It’s been warm, and that means consumers have been buying more drinks, at least in convenience.
That’s the topline takeaway from a note supplied by Bonnie Herzog, managing director of beverage, tobacco and consumer research for Wells Fargo Securities. Today Herzog released research derived from a poll of beverage retailers.The survey represents “tens of thousands of convenience store locations across the country” and offers some interesting insights into the overall performance of many individual beverage categories.
Here are some of the key macro-trends, according to Herzog’s report:
Energy volume is growing at the expense of CSD volume.
- Pricing is up 2 to 3 percent in convenience (“it appears that retailers are generally succeeding in passing through price increases, as… over half of the retailers increased their prices anywhere from 1 to 3 percent and higher).

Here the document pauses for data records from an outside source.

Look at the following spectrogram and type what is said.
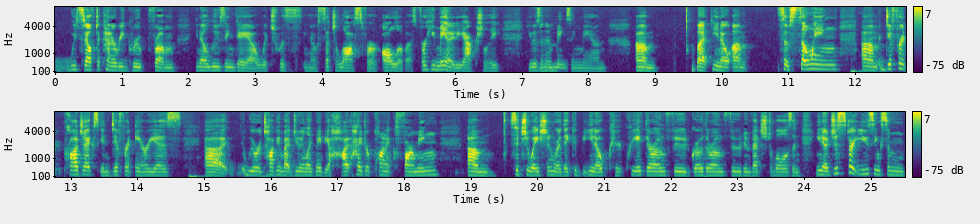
we still have to kind of regroup from you know losing deo which was you know such a loss for all of us for humanity actually. He was an mm-hmm. amazing man. Um, but you know um, so sewing um, different projects in different areas. Uh, we were talking about doing like maybe a hydroponic farming um, situation where they could be you know create their own food grow their own food and vegetables and you know just start using some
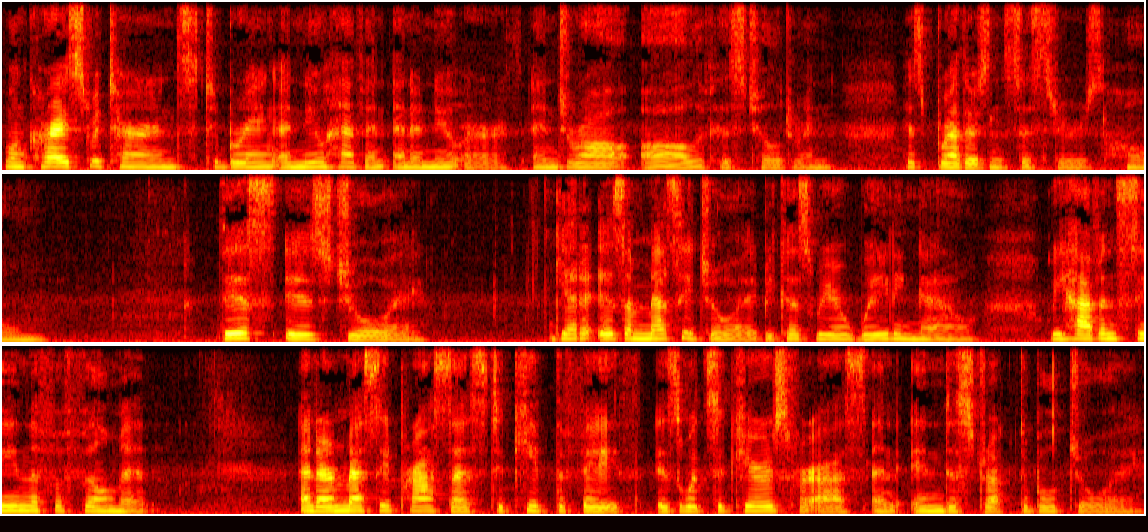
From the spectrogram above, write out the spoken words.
when Christ returns to bring a new heaven and a new earth and draw all of his children, his brothers and sisters, home. This is joy. Yet it is a messy joy because we are waiting now we haven't seen the fulfillment. And our messy process to keep the faith is what secures for us an indestructible joy.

- That noted, however, Herzog wrote that the 12.5 oz. Coca-Cola “hand-held” package isn’t pleasing retailers yet at a typical $0.89 price point – it creates lower penny profit – although that price may migrate upwards along with the rest of the Coke pricing architecture.
- The Gatorade DSD experiment has thus far been a win for PepsiCo (“Many retailers reported positive momentum for the brand,” according to Herzog). Pepsi NEXT, however, has not (“While still early, the initial reaction to Pepsi Next from our survey respondents was uninspiring. The general view is that the product isn’t receiving additional cold vault space despite expectations for heavy promotional activity to generate solid sales velocity.”)

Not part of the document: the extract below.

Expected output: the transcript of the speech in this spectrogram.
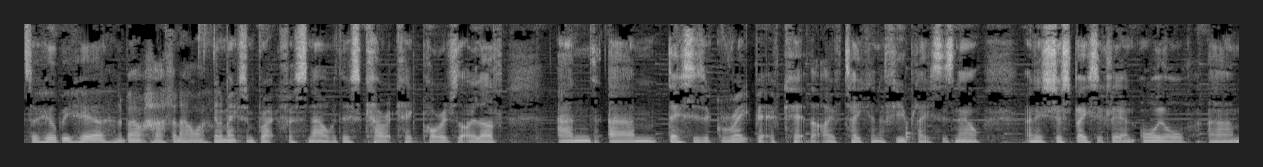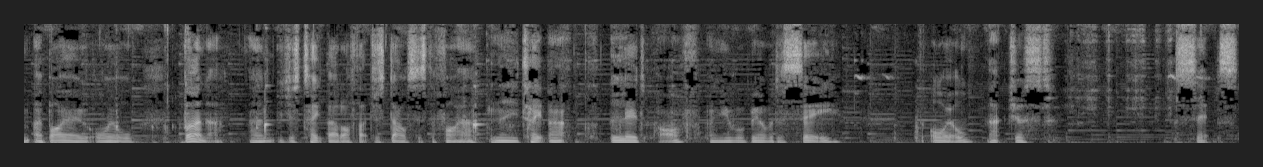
So he'll be here in about half an hour. I'm going to make some breakfast now with this carrot cake porridge that I love. And um, this is a great bit of kit that I've taken a few places now. And it's just basically an oil, um, a bio oil burner and you just take that off that just douses the fire. And then you take that lid off and you will be able to see the oil that just sits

- Monster Rehab continues to be a big opportunity for the company – it represents between 6 and 20 percent of the Monster energy volume for nearly 60 percent of the respondents — and Monster overall has been well-supported in its distribution relationship with Coca-Cola Refreshments.